Stored items:
BEGIN

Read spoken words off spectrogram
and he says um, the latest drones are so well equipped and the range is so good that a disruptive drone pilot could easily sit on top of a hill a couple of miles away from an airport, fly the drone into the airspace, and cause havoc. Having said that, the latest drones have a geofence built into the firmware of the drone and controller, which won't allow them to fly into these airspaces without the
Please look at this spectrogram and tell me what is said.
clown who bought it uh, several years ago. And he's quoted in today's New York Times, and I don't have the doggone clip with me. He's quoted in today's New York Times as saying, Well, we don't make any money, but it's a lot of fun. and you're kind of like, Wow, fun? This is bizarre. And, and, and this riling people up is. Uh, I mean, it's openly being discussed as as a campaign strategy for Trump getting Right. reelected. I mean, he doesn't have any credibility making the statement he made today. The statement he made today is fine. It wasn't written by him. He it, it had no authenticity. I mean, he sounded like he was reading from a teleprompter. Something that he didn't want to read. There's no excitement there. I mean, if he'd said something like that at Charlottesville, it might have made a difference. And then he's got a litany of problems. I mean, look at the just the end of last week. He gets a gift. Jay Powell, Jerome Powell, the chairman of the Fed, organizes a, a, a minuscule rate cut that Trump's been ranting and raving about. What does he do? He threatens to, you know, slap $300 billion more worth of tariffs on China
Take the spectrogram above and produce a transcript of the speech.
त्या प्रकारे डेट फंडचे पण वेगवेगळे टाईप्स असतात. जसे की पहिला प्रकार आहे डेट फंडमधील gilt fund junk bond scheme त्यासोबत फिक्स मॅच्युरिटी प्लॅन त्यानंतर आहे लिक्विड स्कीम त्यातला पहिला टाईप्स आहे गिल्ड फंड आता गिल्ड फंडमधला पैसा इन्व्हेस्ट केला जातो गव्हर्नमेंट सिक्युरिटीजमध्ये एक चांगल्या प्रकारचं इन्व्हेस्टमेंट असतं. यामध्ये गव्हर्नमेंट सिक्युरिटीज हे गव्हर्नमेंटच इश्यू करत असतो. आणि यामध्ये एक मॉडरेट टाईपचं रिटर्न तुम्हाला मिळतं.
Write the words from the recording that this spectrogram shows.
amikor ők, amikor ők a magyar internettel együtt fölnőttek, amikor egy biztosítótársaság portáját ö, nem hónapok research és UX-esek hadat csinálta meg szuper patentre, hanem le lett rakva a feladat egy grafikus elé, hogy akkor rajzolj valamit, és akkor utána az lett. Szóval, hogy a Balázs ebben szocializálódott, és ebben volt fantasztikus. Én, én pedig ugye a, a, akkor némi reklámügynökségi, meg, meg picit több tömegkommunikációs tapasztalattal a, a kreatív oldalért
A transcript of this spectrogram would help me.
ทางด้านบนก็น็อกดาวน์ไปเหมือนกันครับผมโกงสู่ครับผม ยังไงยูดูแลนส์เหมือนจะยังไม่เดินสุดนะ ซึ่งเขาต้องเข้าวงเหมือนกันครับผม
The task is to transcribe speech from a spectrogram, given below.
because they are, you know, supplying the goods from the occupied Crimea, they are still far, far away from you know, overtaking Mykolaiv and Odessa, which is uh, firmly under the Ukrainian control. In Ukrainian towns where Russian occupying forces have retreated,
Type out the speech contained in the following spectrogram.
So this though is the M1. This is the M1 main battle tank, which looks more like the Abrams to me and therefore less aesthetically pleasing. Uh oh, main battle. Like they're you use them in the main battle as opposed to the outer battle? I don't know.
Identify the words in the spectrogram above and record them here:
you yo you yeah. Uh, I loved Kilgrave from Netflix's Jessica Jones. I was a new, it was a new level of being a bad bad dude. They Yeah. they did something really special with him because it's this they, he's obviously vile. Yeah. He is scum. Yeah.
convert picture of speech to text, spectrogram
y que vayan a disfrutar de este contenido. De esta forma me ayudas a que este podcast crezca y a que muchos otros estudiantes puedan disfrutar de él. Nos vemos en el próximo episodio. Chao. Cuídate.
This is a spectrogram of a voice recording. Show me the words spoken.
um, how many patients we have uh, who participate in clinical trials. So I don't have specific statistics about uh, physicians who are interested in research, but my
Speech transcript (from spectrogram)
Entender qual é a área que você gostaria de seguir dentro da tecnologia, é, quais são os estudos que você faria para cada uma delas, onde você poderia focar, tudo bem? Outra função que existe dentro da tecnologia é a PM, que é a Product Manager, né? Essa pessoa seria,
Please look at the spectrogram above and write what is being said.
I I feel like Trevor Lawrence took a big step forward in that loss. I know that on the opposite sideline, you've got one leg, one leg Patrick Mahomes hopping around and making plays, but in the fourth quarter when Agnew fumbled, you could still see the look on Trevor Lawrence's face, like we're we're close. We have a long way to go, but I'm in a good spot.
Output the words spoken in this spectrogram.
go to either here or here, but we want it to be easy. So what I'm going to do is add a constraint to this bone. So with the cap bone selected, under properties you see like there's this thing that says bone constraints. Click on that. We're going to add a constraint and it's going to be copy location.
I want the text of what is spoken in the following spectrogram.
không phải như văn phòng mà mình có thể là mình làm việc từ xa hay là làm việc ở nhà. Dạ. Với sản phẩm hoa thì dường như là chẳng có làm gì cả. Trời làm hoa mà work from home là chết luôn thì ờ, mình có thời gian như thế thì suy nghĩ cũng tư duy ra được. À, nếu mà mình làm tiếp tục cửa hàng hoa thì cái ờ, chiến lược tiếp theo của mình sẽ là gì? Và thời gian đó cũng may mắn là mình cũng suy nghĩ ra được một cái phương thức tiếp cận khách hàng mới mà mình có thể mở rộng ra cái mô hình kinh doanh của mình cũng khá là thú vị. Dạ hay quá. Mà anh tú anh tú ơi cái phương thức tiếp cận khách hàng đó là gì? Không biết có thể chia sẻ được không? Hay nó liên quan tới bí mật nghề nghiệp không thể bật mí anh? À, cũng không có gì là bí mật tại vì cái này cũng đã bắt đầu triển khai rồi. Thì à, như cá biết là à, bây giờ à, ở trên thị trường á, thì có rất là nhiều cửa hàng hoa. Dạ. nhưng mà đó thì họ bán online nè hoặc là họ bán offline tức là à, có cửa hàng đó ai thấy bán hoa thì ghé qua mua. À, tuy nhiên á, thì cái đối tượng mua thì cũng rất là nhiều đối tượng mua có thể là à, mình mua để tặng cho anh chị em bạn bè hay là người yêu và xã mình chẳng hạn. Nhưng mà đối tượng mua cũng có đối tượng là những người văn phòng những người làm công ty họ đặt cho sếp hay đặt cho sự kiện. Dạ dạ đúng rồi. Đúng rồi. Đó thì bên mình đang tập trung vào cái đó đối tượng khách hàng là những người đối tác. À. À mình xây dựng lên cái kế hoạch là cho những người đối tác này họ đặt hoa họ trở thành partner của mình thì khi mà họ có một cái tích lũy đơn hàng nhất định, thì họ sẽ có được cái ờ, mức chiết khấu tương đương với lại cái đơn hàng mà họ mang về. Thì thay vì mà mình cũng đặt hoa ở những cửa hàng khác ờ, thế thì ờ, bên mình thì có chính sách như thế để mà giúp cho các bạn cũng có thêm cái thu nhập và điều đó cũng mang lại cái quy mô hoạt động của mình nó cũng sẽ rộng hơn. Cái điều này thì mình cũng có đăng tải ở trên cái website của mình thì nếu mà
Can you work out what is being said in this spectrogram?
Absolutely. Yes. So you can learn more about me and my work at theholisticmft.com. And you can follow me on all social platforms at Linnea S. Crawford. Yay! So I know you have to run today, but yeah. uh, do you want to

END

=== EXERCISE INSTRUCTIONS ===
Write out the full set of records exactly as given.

=== EXERCISE ANSWER ===
Read spoken words off spectrogram
and he says um, the latest drones are so well equipped and the range is so good that a disruptive drone pilot could easily sit on top of a hill a couple of miles away from an airport, fly the drone into the airspace, and cause havoc. Having said that, the latest drones have a geofence built into the firmware of the drone and controller, which won't allow them to fly into these airspaces without the
Please look at this spectrogram and tell me what is said.
clown who bought it uh, several years ago. And he's quoted in today's New York Times, and I don't have the doggone clip with me. He's quoted in today's New York Times as saying, Well, we don't make any money, but it's a lot of fun. and you're kind of like, Wow, fun? This is bizarre. And, and, and this riling people up is. Uh, I mean, it's openly being discussed as as a campaign strategy for Trump getting Right. reelected. I mean, he doesn't have any credibility making the statement he made today. The statement he made today is fine. It wasn't written by him. He it, it had no authenticity. I mean, he sounded like he was reading from a teleprompter. Something that he didn't want to read. There's no excitement there. I mean, if he'd said something like that at Charlottesville, it might have made a difference. And then he's got a litany of problems. I mean, look at the just the end of last week. He gets a gift. Jay Powell, Jerome Powell, the chairman of the Fed, organizes a, a, a minuscule rate cut that Trump's been ranting and raving about. What does he do? He threatens to, you know, slap $300 billion more worth of tariffs on China
Take the spectrogram above and produce a transcript of the speech.
त्या प्रकारे डेट फंडचे पण वेगवेगळे टाईप्स असतात. जसे की पहिला प्रकार आहे डेट फंडमधील gilt fund junk bond scheme त्यासोबत फिक्स मॅच्युरिटी प्लॅन त्यानंतर आहे लिक्विड स्कीम त्यातला पहिला टाईप्स आहे गिल्ड फंड आता गिल्ड फंडमधला पैसा इन्व्हेस्ट केला जातो गव्हर्नमेंट सिक्युरिटीजमध्ये एक चांगल्या प्रकारचं इन्व्हेस्टमेंट असतं. यामध्ये गव्हर्नमेंट सिक्युरिटीज हे गव्हर्नमेंटच इश्यू करत असतो. आणि यामध्ये एक मॉडरेट टाईपचं रिटर्न तुम्हाला मिळतं.
Write the words from the recording that this spectrogram shows.
amikor ők, amikor ők a magyar internettel együtt fölnőttek, amikor egy biztosítótársaság portáját ö, nem hónapok research és UX-esek hadat csinálta meg szuper patentre, hanem le lett rakva a feladat egy grafikus elé, hogy akkor rajzolj valamit, és akkor utána az lett. Szóval, hogy a Balázs ebben szocializálódott, és ebben volt fantasztikus. Én, én pedig ugye a, a, akkor némi reklámügynökségi, meg, meg picit több tömegkommunikációs tapasztalattal a, a kreatív oldalért
A transcript of this spectrogram would help me.
ทางด้านบนก็น็อกดาวน์ไปเหมือนกันครับผมโกงสู่ครับผม ยังไงยูดูแลนส์เหมือนจะยังไม่เดินสุดนะ ซึ่งเขาต้องเข้าวงเหมือนกันครับผม
The task is to transcribe speech from a spectrogram, given below.
because they are, you know, supplying the goods from the occupied Crimea, they are still far, far away from you know, overtaking Mykolaiv and Odessa, which is uh, firmly under the Ukrainian control. In Ukrainian towns where Russian occupying forces have retreated,
Type out the speech contained in the following spectrogram.
So this though is the M1. This is the M1 main battle tank, which looks more like the Abrams to me and therefore less aesthetically pleasing. Uh oh, main battle. Like they're you use them in the main battle as opposed to the outer battle? I don't know.
Identify the words in the spectrogram above and record them here:
you yo you yeah. Uh, I loved Kilgrave from Netflix's Jessica Jones. I was a new, it was a new level of being a bad bad dude. They Yeah. they did something really special with him because it's this they, he's obviously vile. Yeah. He is scum. Yeah.
convert picture of speech to text, spectrogram
y que vayan a disfrutar de este contenido. De esta forma me ayudas a que este podcast crezca y a que muchos otros estudiantes puedan disfrutar de él. Nos vemos en el próximo episodio. Chao. Cuídate.
This is a spectrogram of a voice recording. Show me the words spoken.
um, how many patients we have uh, who participate in clinical trials. So I don't have specific statistics about uh, physicians who are interested in research, but my
Speech transcript (from spectrogram)
Entender qual é a área que você gostaria de seguir dentro da tecnologia, é, quais são os estudos que você faria para cada uma delas, onde você poderia focar, tudo bem? Outra função que existe dentro da tecnologia é a PM, que é a Product Manager, né? Essa pessoa seria,
Please look at the spectrogram above and write what is being said.
I I feel like Trevor Lawrence took a big step forward in that loss. I know that on the opposite sideline, you've got one leg, one leg Patrick Mahomes hopping around and making plays, but in the fourth quarter when Agnew fumbled, you could still see the look on Trevor Lawrence's face, like we're we're close. We have a long way to go, but I'm in a good spot.
Output the words spoken in this spectrogram.
go to either here or here, but we want it to be easy. So what I'm going to do is add a constraint to this bone. So with the cap bone selected, under properties you see like there's this thing that says bone constraints. Click on that. We're going to add a constraint and it's going to be copy location.
I want the text of what is spoken in the following spectrogram.
không phải như văn phòng mà mình có thể là mình làm việc từ xa hay là làm việc ở nhà. Dạ. Với sản phẩm hoa thì dường như là chẳng có làm gì cả. Trời làm hoa mà work from home là chết luôn thì ờ, mình có thời gian như thế thì suy nghĩ cũng tư duy ra được. À, nếu mà mình làm tiếp tục cửa hàng hoa thì cái ờ, chiến lược tiếp theo của mình sẽ là gì? Và thời gian đó cũng may mắn là mình cũng suy nghĩ ra được một cái phương thức tiếp cận khách hàng mới mà mình có thể mở rộng ra cái mô hình kinh doanh của mình cũng khá là thú vị. Dạ hay quá. Mà anh tú anh tú ơi cái phương thức tiếp cận khách hàng đó là gì? Không biết có thể chia sẻ được không? Hay nó liên quan tới bí mật nghề nghiệp không thể bật mí anh? À, cũng không có gì là bí mật tại vì cái này cũng đã bắt đầu triển khai rồi. Thì à, như cá biết là à, bây giờ à, ở trên thị trường á, thì có rất là nhiều cửa hàng hoa. Dạ. nhưng mà đó thì họ bán online nè hoặc là họ bán offline tức là à, có cửa hàng đó ai thấy bán hoa thì ghé qua mua. À, tuy nhiên á, thì cái đối tượng mua thì cũng rất là nhiều đối tượng mua có thể là à, mình mua để tặng cho anh chị em bạn bè hay là người yêu và xã mình chẳng hạn. Nhưng mà đối tượng mua cũng có đối tượng là những người văn phòng những người làm công ty họ đặt cho sếp hay đặt cho sự kiện. Dạ dạ đúng rồi. Đúng rồi. Đó thì bên mình đang tập trung vào cái đó đối tượng khách hàng là những người đối tác. À. À mình xây dựng lên cái kế hoạch là cho những người đối tác này họ đặt hoa họ trở thành partner của mình thì khi mà họ có một cái tích lũy đơn hàng nhất định, thì họ sẽ có được cái ờ, mức chiết khấu tương đương với lại cái đơn hàng mà họ mang về. Thì thay vì mà mình cũng đặt hoa ở những cửa hàng khác ờ, thế thì ờ, bên mình thì có chính sách như thế để mà giúp cho các bạn cũng có thêm cái thu nhập và điều đó cũng mang lại cái quy mô hoạt động của mình nó cũng sẽ rộng hơn. Cái điều này thì mình cũng có đăng tải ở trên cái website của mình thì nếu mà
Can you work out what is being said in this spectrogram?
Absolutely. Yes. So you can learn more about me and my work at theholisticmft.com. And you can follow me on all social platforms at Linnea S. Crawford. Yay! So I know you have to run today, but yeah. uh, do you want to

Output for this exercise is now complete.